This is the name that Freedberg gave to the group of painters trained and/or influenced by Bronzino, but who rejected his ideas in favour of a more naturalistic painting. The main one was Santi di Tito, an artist from San Sepolcro who trained with Cellini in Rome. On his return to Florence in 1564, Santi wrestled with the implausible project of bringing mannerism and naturalism together. Eventually he wearied of mannerism altogether and returned to the classical high renaissance. His beautiful Holy Family recently purchased by the Met still shows the residue of Bronzino, but its grace and easiness suggest an artist who has returned to the principles of classicism, notably Sarto and Raphael.
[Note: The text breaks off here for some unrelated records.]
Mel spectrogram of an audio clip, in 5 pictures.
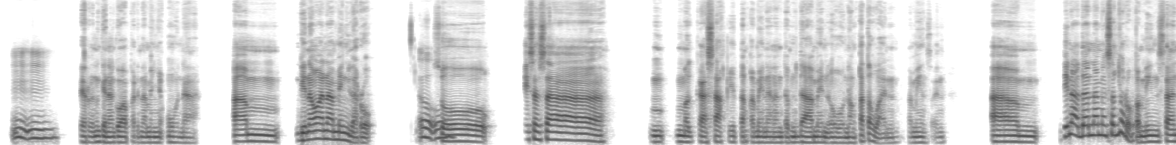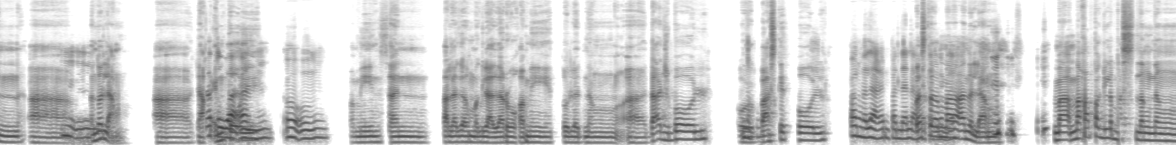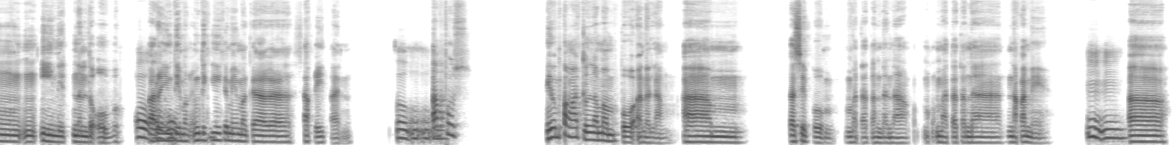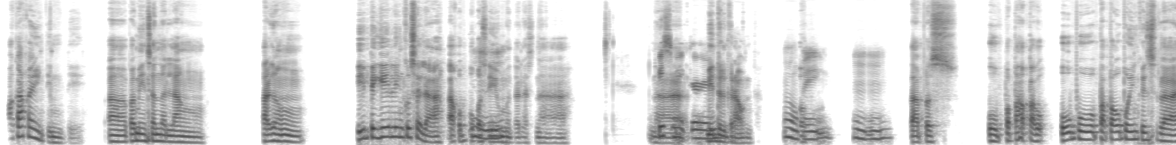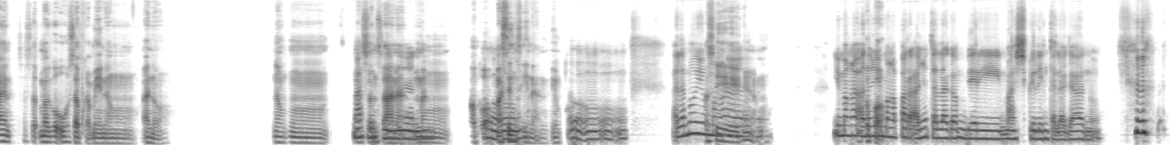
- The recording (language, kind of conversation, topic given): Filipino, unstructured, Ano ang paborito mong gawin kapag kasama mo ang mga kaibigan mo?
- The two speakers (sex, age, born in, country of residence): female, 35-39, Philippines, Philippines; male, 35-39, Philippines, United States
- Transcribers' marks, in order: laugh; laugh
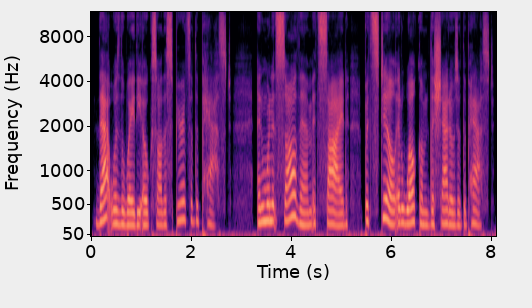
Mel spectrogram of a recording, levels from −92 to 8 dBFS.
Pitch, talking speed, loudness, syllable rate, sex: 210 Hz, 205 wpm, -18 LUFS, 4.6 syllables/s, female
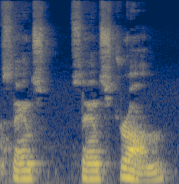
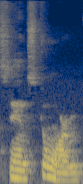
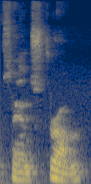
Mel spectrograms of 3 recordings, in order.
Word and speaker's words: Sandstrom: Sandstrom, not sandstorm, Sandstrom.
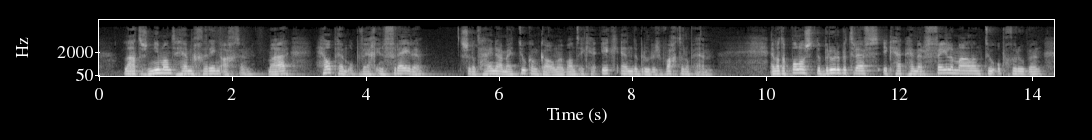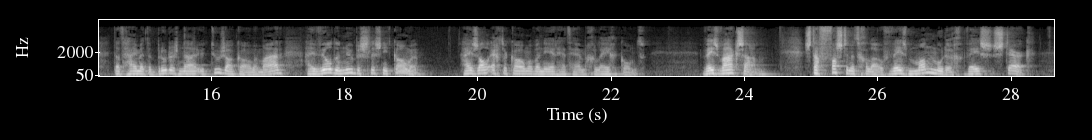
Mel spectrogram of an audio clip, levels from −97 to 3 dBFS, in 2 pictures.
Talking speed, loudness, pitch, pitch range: 170 wpm, -23 LUFS, 130 Hz, 120-150 Hz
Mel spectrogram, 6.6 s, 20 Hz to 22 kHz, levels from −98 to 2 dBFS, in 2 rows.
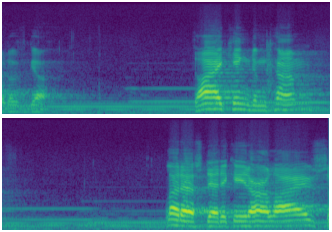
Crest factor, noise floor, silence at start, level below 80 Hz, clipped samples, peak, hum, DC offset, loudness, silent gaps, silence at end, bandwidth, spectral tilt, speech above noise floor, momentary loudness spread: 16 dB; -43 dBFS; 0 s; -54 dBFS; under 0.1%; -4 dBFS; none; under 0.1%; -18 LUFS; none; 0 s; 9 kHz; -5.5 dB/octave; 25 dB; 19 LU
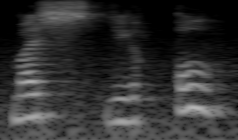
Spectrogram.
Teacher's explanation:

As his career progressed, Santi’s art became more realistic and in tune with some of ideals of the Counter-Reformation. Freedberg is right to say that his late altarpieces are not separate stylistically from those of the seventeenth-century. What could be called Santi’s masterpiece, the Vision of St Thomas Aquinas could be aligned comfortably with art produced by the likes of post- Caravaggio artists such as Orazio Gentileschi who modified Caravaggio’s realism and blended it with his refined classicism. Also noticeable is matter-of-factness in the St Thomas countering, but paradoxically aiding the appearance of a divine vision. This treatment of religious art which eliminates the aesthetic qualities of maniera in favour of more direct piety is commensurate with the demand for clarity in art called for by the Council of Trent.
Other reformers like the Venetian Jacopo Ligozzi who came to Florence not only strayed from the style of mannerism but also its sources. Instead of drawing sculpture or avidly assimilating Michelangelo’s art, Ligozzi painted watercolours of birds and animals for clients of a scientific bent. Naturalism found its way into such devotional images as Agony in the Garden, though its strident colours sit oddly with his naturalistic observation of the landscape.
With most of its major pieces taken, and time running out Florentine mannerism found itself facing checkmate. In the next century Florentine artists like Francesco Furini would take their cue from Caravaggio and the heirs of Leonardo, not the school of Pontormo. His "Judith and Holofernes" betrays his debt to Caravaggio.